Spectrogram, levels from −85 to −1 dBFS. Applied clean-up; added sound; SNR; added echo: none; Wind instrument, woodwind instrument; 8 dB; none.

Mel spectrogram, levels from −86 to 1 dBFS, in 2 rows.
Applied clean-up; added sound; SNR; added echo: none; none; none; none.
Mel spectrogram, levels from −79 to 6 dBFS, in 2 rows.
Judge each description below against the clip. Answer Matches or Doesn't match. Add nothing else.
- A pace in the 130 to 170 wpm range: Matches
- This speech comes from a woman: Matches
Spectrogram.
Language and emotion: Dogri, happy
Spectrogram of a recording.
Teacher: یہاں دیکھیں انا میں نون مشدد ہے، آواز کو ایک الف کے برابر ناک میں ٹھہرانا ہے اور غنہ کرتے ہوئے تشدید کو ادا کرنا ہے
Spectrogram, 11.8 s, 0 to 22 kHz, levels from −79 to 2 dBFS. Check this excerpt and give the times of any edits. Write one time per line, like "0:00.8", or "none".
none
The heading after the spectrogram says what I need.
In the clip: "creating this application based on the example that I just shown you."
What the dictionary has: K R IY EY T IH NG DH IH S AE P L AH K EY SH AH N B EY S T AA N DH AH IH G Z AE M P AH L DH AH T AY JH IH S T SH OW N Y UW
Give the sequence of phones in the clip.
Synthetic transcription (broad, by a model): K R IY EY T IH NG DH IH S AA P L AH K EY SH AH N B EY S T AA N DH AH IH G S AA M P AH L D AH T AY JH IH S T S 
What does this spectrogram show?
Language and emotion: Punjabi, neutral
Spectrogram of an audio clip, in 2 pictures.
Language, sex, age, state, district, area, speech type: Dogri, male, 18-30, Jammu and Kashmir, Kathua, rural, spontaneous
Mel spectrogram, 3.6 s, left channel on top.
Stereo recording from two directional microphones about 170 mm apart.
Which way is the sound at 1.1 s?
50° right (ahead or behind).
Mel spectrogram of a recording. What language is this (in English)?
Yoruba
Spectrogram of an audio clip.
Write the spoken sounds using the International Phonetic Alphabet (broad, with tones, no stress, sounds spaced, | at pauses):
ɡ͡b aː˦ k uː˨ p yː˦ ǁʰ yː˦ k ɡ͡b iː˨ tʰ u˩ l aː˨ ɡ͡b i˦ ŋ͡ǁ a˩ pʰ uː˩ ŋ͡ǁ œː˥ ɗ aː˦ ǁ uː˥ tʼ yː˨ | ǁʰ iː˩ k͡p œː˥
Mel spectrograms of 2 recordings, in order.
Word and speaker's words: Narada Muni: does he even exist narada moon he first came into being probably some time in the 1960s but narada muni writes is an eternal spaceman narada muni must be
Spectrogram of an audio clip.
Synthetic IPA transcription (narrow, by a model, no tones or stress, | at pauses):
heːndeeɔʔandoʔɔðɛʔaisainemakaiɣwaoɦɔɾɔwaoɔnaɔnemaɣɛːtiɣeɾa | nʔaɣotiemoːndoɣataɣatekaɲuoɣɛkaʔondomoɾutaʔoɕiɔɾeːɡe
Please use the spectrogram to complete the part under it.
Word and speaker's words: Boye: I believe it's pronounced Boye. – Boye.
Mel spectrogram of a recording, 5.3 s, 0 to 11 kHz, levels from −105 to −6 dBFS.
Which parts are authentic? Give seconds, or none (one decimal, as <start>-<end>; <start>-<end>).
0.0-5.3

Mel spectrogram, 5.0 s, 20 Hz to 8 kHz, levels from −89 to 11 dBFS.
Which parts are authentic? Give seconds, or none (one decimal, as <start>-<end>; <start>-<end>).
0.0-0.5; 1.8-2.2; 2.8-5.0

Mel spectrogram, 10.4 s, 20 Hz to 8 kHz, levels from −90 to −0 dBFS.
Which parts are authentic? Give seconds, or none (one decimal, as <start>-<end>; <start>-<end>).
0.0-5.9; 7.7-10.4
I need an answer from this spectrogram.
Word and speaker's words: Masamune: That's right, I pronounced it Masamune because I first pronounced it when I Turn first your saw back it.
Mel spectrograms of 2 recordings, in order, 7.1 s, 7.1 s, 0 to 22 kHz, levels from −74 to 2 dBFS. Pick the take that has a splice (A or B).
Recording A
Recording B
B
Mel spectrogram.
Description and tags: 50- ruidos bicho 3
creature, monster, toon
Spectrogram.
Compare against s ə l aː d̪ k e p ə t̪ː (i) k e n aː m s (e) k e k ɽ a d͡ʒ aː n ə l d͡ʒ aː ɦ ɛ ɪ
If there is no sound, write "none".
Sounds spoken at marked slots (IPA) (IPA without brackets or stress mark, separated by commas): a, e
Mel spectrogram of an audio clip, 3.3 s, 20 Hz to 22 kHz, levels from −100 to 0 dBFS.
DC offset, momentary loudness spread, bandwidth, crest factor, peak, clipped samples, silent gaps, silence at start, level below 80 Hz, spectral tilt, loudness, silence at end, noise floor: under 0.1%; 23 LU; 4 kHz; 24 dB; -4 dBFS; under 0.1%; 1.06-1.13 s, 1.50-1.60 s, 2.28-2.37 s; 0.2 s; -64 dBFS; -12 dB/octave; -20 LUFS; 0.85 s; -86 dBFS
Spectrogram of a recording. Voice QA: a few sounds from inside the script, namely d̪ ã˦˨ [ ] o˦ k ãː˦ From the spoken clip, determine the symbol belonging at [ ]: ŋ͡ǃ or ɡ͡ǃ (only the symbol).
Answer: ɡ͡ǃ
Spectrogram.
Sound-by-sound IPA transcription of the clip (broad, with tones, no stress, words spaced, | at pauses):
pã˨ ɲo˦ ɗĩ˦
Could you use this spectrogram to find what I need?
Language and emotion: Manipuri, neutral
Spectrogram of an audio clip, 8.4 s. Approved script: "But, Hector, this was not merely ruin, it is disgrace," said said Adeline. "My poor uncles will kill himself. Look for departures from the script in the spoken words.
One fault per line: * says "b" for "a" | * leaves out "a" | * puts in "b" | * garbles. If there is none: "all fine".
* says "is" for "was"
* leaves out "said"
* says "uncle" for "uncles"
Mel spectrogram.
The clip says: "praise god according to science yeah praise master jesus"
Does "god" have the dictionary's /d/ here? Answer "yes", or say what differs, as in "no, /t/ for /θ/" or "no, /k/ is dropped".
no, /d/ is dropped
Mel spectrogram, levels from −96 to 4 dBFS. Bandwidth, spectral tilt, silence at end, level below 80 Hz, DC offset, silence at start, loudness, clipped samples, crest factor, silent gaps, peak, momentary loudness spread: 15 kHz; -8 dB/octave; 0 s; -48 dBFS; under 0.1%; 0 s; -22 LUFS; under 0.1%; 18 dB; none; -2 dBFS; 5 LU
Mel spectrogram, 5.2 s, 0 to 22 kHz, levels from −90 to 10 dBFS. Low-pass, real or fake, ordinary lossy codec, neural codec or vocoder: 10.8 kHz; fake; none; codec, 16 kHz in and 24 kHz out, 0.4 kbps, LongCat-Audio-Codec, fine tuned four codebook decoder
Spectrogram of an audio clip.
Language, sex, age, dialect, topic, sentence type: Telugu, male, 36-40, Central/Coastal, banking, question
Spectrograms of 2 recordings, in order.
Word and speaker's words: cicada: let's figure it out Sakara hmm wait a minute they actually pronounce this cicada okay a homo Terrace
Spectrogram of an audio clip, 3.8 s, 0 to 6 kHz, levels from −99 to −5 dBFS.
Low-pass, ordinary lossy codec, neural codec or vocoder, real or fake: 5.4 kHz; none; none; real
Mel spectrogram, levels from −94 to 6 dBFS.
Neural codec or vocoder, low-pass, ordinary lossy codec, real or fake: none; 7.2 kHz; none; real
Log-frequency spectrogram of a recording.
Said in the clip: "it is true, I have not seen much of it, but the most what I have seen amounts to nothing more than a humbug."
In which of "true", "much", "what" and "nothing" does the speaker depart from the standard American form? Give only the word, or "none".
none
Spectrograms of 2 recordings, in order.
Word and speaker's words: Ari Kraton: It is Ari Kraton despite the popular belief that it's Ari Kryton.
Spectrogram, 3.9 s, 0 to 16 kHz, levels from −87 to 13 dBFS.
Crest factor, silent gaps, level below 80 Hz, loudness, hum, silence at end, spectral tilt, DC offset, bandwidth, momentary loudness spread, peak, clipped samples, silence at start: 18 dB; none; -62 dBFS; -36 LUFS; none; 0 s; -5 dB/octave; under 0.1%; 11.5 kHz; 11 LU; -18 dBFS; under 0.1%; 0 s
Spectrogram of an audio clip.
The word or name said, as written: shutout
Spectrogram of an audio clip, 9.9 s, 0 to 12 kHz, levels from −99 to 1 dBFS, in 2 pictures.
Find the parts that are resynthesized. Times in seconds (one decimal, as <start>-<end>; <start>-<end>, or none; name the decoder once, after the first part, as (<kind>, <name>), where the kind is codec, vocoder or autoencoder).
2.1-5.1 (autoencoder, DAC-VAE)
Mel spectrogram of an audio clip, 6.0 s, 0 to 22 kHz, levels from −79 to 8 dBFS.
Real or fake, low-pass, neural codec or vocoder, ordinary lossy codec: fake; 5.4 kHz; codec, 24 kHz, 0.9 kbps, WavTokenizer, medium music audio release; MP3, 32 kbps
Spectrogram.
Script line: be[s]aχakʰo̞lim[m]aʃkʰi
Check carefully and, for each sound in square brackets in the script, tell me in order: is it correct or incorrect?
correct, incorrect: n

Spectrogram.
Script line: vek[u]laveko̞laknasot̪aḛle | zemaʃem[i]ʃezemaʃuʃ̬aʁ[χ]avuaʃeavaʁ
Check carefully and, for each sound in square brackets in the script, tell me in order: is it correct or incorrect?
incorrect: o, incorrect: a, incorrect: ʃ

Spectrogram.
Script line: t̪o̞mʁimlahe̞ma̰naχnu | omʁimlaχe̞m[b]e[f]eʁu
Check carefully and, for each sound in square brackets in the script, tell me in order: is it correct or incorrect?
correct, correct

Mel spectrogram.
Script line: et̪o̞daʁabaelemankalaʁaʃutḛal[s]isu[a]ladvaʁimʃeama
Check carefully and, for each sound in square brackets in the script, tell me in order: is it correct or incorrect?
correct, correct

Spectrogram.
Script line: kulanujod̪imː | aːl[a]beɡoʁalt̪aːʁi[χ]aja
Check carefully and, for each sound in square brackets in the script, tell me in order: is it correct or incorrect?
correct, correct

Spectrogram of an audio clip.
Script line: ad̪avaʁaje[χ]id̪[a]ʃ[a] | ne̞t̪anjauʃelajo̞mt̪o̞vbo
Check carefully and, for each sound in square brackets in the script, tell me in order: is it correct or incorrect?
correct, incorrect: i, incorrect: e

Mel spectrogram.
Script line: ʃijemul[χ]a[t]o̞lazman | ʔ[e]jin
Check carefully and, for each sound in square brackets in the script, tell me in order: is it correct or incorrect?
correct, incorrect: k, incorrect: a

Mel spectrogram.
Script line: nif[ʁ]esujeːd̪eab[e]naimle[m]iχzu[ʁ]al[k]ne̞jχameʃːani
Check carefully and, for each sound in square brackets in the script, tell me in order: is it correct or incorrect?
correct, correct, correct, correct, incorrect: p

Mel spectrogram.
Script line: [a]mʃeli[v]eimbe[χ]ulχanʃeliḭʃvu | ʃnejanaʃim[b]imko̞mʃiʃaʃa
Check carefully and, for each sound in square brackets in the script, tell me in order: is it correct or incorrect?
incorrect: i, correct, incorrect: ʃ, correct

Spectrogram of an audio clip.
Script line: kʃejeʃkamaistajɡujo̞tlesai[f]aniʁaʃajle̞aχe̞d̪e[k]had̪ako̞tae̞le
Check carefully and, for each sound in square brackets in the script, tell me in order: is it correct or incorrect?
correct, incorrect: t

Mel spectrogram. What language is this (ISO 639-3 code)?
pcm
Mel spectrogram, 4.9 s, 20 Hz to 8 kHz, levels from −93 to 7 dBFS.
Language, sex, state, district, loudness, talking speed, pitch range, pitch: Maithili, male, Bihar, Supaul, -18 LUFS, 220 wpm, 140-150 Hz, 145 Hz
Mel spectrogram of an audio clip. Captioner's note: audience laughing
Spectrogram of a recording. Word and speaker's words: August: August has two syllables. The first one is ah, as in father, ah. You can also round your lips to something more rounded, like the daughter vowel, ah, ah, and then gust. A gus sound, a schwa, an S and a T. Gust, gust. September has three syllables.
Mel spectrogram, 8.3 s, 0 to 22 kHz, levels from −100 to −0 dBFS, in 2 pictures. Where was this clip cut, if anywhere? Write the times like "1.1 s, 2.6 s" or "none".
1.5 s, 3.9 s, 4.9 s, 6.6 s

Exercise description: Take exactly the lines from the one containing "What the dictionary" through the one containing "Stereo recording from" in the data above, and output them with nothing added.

Reply:
What the dictionary has: K R IY EY T IH NG DH IH S AE P L AH K EY SH AH N B EY S T AA N DH AH IH G Z AE M P AH L DH AH T AY JH IH S T SH OW N Y UW
Give the sequence of phones in the clip.
Synthetic transcription (broad, by a model): K R IY EY T IH NG DH IH S AA P L AH K EY SH AH N B EY S T AA N DH AH IH G S AA M P AH L D AH T AY JH IH S T S 
What does this spectrogram show?
Language and emotion: Punjabi, neutral
Spectrogram of an audio clip, in 2 pictures.
Language, sex, age, state, district, area, speech type: Dogri, male, 18-30, Jammu and Kashmir, Kathua, rural, spontaneous
Mel spectrogram, 3.6 s, left channel on top.
Stereo recording from two directional microphones about 170 mm apart.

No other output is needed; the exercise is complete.